It’s bizarre Miller connects Wall Street and the fight against “a ruthless enemy” that he presumably means is Al-Qaeda and Islamic terrorism. Does the U.S. financial system prosecute what the Bush administration used to call The Global War on Terrorism? I thought that was more the Pentagon than Wall Street.
Is Frank Miller protesting the 2003 anti-war movement, conflating it with the Occupy movement…?
(By the way, Miller writes, “Maybe, between bouts of self-pity and all the other tasty tidbits of narcissism you’ve been served up in your sheltered, comfy little worlds, you’ve heard terms like al-Qaeda and Islamicism.” I never have heard the term “Islamicism,” and even now that I Google it, I see it’s a fairly controversial one).
Didn't understand the Oakland bit of Miller’s post. He wrote:
The “Occupy” movement, whether displaying itself on Wall Street or in the streets of Oakland (which has, with unspeakable cowardice, embraced it) is anything but an exercise of our blessed First Amendment.Oakland police severely injured more than one Iraq veteran, one almost mortally so. Miller's all like everyone should join the army to fight the Islamicists instead of protesting the corrupt aspects of the U.S. financial system, but some them did join the army to fight Miller’s enemy (if you buy that the war in Iraq is part of the so-called “Global War On Terror,” as Miller probably does), and then they came back to stand by the folks Miller calls pond scum and louts.

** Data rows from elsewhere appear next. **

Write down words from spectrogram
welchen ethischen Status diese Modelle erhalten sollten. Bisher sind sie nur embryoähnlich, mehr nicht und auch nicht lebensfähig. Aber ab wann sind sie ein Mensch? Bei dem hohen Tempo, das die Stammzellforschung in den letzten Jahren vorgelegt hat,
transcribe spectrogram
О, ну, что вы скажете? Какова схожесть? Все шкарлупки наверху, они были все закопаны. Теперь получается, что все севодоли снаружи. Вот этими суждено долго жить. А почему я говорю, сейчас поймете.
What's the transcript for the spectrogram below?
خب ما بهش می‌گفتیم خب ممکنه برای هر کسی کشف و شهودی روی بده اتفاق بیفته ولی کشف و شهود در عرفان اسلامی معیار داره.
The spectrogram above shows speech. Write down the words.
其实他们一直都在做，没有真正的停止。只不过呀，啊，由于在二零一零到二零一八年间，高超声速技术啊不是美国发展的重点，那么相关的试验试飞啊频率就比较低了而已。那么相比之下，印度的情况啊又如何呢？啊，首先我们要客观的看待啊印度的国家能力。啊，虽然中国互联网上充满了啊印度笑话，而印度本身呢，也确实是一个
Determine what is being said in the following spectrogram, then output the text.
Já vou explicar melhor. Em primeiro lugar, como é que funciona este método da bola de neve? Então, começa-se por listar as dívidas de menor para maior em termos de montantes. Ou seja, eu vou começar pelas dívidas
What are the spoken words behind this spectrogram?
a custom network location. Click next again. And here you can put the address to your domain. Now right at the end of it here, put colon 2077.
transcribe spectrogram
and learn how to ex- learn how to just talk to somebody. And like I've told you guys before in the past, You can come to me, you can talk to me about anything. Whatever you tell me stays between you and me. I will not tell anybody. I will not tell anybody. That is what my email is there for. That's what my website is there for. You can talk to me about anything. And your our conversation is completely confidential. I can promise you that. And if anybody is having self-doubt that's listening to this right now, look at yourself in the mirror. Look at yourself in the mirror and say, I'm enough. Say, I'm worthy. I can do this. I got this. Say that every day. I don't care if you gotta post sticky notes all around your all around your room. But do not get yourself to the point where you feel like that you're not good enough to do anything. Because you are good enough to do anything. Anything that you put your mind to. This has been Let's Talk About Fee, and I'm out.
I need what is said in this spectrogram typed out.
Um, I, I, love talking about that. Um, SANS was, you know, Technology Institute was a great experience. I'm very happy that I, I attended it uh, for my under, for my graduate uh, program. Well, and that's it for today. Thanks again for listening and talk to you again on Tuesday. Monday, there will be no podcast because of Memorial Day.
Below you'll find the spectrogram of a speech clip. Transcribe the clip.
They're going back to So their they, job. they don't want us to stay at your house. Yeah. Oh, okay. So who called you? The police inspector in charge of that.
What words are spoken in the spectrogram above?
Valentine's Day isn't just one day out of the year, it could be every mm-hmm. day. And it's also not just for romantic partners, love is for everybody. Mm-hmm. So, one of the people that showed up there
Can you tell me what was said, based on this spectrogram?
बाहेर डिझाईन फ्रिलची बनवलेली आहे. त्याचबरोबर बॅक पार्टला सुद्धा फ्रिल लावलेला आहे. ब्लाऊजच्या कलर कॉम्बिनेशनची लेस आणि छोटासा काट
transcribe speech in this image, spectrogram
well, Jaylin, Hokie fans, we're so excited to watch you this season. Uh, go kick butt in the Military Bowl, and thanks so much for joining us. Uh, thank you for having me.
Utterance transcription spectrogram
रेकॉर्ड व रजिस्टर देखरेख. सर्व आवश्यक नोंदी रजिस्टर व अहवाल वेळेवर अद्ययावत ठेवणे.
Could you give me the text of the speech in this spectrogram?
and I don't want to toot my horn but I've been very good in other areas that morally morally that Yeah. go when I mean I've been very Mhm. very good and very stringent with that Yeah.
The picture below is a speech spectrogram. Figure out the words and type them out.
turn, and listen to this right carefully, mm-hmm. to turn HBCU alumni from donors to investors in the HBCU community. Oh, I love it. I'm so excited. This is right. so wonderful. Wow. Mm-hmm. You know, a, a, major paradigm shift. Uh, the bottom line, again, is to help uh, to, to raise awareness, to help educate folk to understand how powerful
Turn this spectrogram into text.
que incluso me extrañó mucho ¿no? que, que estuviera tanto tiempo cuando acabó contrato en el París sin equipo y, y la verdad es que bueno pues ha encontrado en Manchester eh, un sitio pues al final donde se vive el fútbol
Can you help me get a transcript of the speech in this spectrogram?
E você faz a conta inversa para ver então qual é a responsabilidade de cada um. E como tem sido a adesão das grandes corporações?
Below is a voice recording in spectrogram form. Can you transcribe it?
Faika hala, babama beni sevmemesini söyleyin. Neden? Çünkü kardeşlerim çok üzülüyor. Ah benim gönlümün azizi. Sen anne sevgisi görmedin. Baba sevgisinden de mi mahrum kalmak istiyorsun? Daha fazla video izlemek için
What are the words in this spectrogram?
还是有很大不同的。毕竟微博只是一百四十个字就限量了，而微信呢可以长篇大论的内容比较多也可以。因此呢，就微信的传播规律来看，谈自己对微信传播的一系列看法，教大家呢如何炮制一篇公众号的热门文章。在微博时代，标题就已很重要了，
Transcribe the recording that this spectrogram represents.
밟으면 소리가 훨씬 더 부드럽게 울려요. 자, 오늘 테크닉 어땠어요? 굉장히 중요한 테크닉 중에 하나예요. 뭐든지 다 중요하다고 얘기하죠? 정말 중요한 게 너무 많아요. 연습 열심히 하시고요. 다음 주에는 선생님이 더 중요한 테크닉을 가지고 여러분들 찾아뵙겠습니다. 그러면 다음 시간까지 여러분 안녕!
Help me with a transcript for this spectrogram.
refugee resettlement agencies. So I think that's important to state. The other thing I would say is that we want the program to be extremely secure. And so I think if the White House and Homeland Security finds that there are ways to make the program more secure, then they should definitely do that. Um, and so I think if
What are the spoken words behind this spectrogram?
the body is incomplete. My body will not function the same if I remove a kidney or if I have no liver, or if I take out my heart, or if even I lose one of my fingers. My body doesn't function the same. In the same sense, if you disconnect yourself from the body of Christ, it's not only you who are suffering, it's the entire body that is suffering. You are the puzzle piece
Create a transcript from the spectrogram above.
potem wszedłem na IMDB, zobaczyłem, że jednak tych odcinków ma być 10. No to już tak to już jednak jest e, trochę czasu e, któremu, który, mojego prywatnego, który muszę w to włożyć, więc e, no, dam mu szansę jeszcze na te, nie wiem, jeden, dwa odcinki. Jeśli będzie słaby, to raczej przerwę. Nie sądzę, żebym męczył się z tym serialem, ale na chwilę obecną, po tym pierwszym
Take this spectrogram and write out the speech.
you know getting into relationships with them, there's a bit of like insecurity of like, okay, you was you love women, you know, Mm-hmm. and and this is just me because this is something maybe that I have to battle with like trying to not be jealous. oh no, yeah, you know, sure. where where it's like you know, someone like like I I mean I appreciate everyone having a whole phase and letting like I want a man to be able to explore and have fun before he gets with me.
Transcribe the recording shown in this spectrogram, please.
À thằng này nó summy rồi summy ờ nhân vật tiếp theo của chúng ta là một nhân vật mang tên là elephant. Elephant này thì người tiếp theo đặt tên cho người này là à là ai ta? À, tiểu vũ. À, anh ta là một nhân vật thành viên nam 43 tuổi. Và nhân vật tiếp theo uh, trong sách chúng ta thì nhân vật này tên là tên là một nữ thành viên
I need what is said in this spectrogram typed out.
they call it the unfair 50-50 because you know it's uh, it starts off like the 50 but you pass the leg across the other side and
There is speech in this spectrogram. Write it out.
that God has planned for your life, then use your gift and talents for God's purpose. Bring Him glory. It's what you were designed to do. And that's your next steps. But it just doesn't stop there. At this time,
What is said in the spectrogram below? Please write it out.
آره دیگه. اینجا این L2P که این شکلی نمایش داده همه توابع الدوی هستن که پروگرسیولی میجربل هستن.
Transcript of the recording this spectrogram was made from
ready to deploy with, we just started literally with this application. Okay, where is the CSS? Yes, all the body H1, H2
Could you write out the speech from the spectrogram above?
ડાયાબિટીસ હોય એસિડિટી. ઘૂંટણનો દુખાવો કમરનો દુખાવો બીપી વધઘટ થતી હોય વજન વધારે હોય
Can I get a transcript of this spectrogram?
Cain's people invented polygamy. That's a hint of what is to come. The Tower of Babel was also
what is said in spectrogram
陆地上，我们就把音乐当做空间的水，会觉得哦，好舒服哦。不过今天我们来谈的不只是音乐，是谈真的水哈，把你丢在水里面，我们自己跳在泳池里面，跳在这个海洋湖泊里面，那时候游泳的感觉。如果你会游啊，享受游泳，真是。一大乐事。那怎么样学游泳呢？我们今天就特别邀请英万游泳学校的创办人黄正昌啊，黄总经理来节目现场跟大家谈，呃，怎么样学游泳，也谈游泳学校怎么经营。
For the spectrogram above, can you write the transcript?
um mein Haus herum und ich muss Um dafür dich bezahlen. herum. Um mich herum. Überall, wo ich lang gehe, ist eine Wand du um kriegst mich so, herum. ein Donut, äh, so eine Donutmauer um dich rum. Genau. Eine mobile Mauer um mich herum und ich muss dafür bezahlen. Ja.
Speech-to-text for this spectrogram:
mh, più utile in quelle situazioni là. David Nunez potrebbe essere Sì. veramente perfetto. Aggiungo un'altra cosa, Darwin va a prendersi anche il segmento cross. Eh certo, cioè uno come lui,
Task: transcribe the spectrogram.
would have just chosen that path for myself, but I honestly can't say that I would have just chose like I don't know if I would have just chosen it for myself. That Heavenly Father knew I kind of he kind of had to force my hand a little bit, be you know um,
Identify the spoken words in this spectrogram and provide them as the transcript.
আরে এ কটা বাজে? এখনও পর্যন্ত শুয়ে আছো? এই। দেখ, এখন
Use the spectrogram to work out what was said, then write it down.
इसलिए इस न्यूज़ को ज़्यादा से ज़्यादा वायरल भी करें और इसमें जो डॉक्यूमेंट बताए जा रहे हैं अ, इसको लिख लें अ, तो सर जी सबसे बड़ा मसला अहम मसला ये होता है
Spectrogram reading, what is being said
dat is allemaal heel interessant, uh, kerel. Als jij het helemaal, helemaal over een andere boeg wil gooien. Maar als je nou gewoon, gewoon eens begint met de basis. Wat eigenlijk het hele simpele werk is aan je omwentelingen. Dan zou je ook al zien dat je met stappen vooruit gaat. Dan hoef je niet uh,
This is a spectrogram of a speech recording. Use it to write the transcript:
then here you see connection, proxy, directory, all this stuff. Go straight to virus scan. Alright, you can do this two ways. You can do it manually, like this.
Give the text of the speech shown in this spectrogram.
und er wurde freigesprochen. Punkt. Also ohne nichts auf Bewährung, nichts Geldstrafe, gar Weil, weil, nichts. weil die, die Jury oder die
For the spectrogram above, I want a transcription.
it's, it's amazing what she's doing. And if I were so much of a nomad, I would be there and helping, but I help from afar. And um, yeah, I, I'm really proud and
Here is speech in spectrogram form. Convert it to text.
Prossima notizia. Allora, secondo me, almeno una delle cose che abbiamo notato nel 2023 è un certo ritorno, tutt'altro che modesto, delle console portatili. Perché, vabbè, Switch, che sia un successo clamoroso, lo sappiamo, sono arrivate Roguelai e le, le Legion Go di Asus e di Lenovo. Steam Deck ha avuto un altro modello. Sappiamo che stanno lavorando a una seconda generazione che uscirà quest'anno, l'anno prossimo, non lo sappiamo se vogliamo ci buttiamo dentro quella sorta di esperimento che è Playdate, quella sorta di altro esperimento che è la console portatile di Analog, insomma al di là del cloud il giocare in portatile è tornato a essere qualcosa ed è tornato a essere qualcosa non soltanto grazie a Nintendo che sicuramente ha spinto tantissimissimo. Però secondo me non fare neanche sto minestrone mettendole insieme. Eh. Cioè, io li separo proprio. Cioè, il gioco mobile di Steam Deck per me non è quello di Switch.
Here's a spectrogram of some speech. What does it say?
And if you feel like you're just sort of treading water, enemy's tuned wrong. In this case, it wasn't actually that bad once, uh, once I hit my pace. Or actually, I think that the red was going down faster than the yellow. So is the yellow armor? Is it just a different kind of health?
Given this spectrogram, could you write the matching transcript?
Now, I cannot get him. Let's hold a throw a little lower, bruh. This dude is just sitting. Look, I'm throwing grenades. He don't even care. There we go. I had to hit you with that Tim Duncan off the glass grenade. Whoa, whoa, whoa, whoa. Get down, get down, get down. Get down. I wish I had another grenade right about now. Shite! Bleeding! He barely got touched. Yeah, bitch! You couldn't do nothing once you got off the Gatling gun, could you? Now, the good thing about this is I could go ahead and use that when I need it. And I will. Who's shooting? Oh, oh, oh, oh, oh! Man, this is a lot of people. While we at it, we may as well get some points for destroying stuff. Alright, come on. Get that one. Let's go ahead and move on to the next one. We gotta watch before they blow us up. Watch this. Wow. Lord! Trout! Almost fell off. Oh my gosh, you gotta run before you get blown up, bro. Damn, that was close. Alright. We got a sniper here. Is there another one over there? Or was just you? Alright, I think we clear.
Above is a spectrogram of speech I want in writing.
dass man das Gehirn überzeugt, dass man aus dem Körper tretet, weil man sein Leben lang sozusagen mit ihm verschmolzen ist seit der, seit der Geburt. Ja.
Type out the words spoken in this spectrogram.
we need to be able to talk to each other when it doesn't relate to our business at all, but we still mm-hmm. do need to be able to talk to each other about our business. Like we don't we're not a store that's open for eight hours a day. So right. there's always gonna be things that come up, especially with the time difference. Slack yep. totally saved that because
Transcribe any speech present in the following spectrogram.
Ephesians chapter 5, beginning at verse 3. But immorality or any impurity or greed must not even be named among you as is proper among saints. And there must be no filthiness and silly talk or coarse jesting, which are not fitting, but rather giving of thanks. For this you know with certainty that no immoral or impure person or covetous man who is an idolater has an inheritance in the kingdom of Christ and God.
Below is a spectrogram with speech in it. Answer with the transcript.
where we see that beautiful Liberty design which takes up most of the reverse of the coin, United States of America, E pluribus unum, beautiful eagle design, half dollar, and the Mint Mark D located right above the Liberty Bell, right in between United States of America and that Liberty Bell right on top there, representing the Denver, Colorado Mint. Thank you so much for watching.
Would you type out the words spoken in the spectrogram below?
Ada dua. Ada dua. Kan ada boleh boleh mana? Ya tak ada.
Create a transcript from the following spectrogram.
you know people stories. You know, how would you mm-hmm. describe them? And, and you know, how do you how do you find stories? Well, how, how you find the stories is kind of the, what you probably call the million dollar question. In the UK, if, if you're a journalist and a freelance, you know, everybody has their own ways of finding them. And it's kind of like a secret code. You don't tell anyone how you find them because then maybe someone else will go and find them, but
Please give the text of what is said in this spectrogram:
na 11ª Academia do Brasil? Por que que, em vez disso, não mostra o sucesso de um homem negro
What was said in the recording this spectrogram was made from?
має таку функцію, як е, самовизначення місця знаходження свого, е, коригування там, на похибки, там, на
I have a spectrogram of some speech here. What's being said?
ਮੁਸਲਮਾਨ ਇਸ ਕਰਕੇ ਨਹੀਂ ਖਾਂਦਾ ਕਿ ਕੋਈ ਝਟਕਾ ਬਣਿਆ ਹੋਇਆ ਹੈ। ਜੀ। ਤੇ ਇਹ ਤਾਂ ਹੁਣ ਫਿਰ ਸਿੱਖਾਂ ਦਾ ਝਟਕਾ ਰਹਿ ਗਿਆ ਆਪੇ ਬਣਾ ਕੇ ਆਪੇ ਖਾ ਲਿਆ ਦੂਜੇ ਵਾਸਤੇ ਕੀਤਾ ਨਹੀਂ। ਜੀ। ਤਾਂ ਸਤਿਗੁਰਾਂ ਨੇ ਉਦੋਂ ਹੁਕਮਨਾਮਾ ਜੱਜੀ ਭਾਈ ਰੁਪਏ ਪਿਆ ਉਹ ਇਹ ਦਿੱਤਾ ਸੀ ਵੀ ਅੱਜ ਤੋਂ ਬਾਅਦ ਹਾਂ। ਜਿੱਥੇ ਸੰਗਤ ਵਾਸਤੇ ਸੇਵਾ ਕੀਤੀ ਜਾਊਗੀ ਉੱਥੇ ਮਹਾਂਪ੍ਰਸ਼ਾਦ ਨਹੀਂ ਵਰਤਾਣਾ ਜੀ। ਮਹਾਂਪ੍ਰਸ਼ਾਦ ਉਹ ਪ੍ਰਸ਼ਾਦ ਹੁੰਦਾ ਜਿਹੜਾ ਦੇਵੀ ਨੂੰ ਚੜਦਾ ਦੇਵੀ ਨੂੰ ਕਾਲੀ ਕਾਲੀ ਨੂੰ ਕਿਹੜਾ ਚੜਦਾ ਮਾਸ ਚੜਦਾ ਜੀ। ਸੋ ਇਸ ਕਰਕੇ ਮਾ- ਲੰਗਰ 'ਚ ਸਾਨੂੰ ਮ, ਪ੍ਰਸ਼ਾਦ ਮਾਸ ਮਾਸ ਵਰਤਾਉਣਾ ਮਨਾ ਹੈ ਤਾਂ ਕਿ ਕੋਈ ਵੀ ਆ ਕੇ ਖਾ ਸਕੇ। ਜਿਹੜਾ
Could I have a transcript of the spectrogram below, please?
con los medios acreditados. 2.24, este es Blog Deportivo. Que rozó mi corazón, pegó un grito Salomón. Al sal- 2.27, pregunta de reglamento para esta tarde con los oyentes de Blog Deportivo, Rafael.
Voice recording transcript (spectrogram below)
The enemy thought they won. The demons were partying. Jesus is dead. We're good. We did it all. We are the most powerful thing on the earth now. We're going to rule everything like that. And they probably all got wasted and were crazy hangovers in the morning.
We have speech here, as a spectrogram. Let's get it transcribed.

I’m still looking forward to reading Frank Miller's #Occupy Empire City comic, though!
By the way, here’s Tom Spurgeon’s piece on Miller. It’s pretty funny.